From my childhood through my mother’s passing, belief in miracles occurring just when needed was the standard operating approach to the Pochocki way of life. I’m not talking about Disney movie fairy tale endings or biblical style miracles. Some of the greatest miracles I have witnessed and lived through myself have been born out of the dark times, when mired in the pit of despair, and hope of recovery seemed lost.
Having fallen into this cave many times, I am in awe of the miracle of the resilient force that exists in all of us to not only survive but to bounce back stronger and wiser. It is only though the scars of trauma and brutally painful loss that we become aware of our brilliant inner strength to carry on with life.
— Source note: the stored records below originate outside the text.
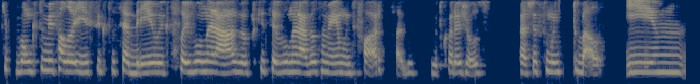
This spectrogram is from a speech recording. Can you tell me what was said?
Que bom que tu me falou isso, que tu se abriu e que tu foi vulnerável, porque ser vulnerável também é muito forte, sabe? Muito corajoso. Eu acho isso muito bala. E hum,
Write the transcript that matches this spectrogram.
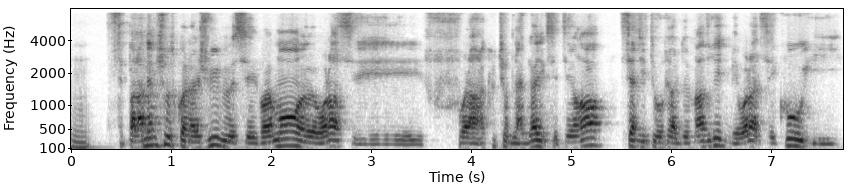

None of us really knows how much time we have ahead other than right now. So spread your wings, try something bold, embrace what life presents you. Tell a friend how lovely they look today. Make eye contact with a stranger and smile. Shed the cloak of self-preservation and be daring. It’s been my experience that when I’ve jumped off a cliff into the unknown, I learn to fly at just the right moment. Impossible things happen at the time when it is just possible.
For half the country, the election results were shocking and stressful. Yet for the rest, their miracle came true. But I am heartened by the actions of the young and young at heart, those that still hold on to hope that what they are standing up for is worth the effort. Whether it be the ongoing protest at Standing Rock over the pipeline through sacred native lands in the Dakotas, or those who launched on online petition to try and sway just enough Republican electoral college delegates to change their minds and the outcome of the presidential election. (Electoral college? Ridiculous. Popular vote? Hillary’s lead now over 2 million and counting — of course!) It’s the trying that is the real miracle, the belief that change is possible.
With daylight upon me, and candle burning low, I am ready to get dressed and honor my mother’s memory with a trip to Pine Street Bakery for coffee and the best, freshest cinnamon roll ever. I will pull the dough out of the middle and dunk it lightly in coffee. Yum.
Now this is truly living in the miracle of right now.